→ **What is expected**
Reproduce exactly the lines of this material that begin at the line with "Write the transcript" and end at the line with "Speech converted to", both included. Omit the pictures and everything else.

**** Data supplied

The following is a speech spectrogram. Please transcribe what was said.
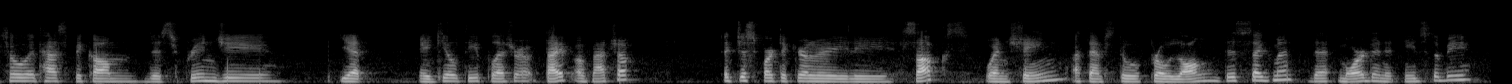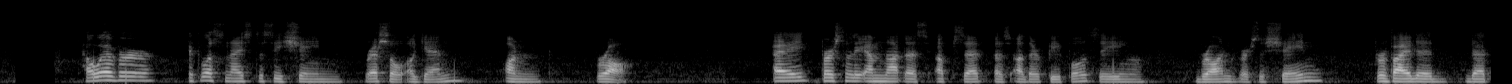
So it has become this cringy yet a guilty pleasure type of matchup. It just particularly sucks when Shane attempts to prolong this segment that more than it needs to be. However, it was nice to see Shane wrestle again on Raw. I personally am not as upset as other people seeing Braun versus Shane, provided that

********
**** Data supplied

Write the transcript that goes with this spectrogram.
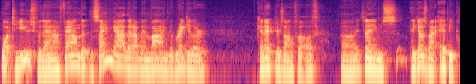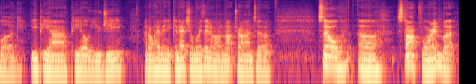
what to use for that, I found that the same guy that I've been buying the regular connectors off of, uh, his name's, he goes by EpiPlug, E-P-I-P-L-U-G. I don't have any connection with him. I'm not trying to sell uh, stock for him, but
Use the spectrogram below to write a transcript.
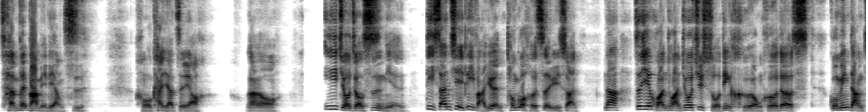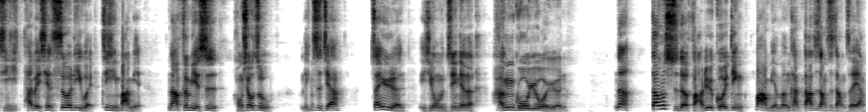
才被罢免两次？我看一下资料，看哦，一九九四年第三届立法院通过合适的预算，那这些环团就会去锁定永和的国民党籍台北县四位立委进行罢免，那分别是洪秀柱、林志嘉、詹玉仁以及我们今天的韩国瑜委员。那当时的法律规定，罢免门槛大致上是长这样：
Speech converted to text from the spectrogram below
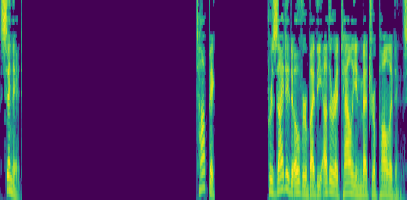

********

→ **Expected answer**
Write the transcript that goes with this spectrogram.
what to use for that, I found that the same guy that I've been buying the regular connectors off of, uh, his name's, he goes by EpiPlug, E-P-I-P-L-U-G. I don't have any connection with him. I'm not trying to sell uh, stock for him, but
Use the spectrogram below to write a transcript.
才被罢免两次？我看一下资料，看哦，一九九四年第三届立法院通过合适的预算，那这些环团就会去锁定永和的国民党籍台北县四位立委进行罢免，那分别是洪秀柱、林志嘉、詹玉仁以及我们今天的韩国瑜委员。那当时的法律规定，罢免门槛大致上是长这样：
Speech converted to text from the spectrogram below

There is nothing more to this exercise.